Chicago is world-renowned for its architecture. From its modern steel and glass architecture to the neighborhood bungalow, the city has led the way in architectural design. One style of which the city has not been at the forefront of is the mass-timber movement. But, that might be changing.
Canada is advancing toward net-zero through innovations in forestry and construction. The increased demand for renewable building materials is transforming design and architecture from coast to coast to coast. This transformation includes innovations in the combination of cross-laminated timber (CLT) and post-tensioned concrete.
OTTAWA, Ontario – The Canadian Wood Council (CWC), working with the Canadian and Ontario governments, plans to conduct a series of five separate research burns on a full-scale timber structure in Ottawa.
BC based timber frame manufacturer increases mass timber capabilities with the installation of new CNC machine, and facility expansion.
The city of Toronto is developing a mass-timber pilot program that will begin with the construction of affordable rental housing on the current site of a parking lot.
A team of students and faculty at Virginia Tech has completed an observation tower in rural Virginia that was built using hardwood cross-laminated timber.
Mass timber projects are going up in countries around the world. These projects range from multi-story commercial buildings to high-end residential construction. Stiles Machinery takes a look at mass timber. In this video, Kyle Freres, vice president at Freres Lumber Co., and Levi Huffman, technical director at DR Johnson discuss the benefits of mass timber construction.

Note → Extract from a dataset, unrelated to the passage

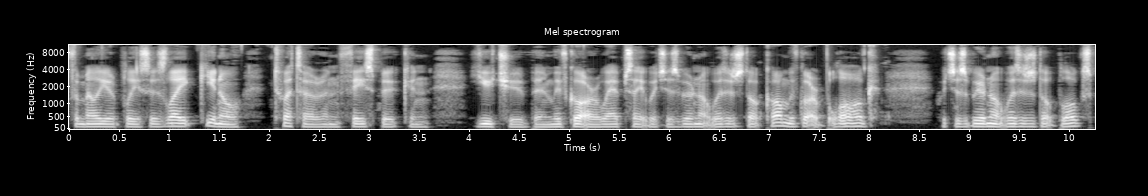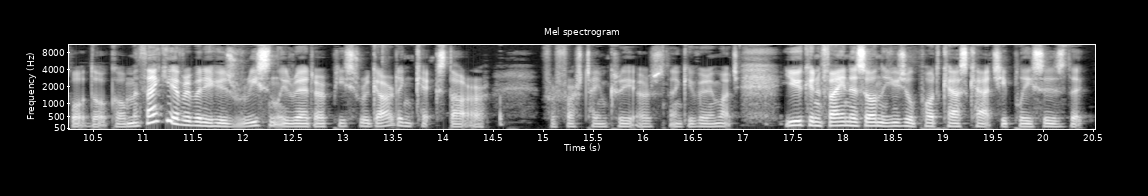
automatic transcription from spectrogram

Encapsulated mass timber construction up to 12 stories tall will be allowed under national codes released March 28.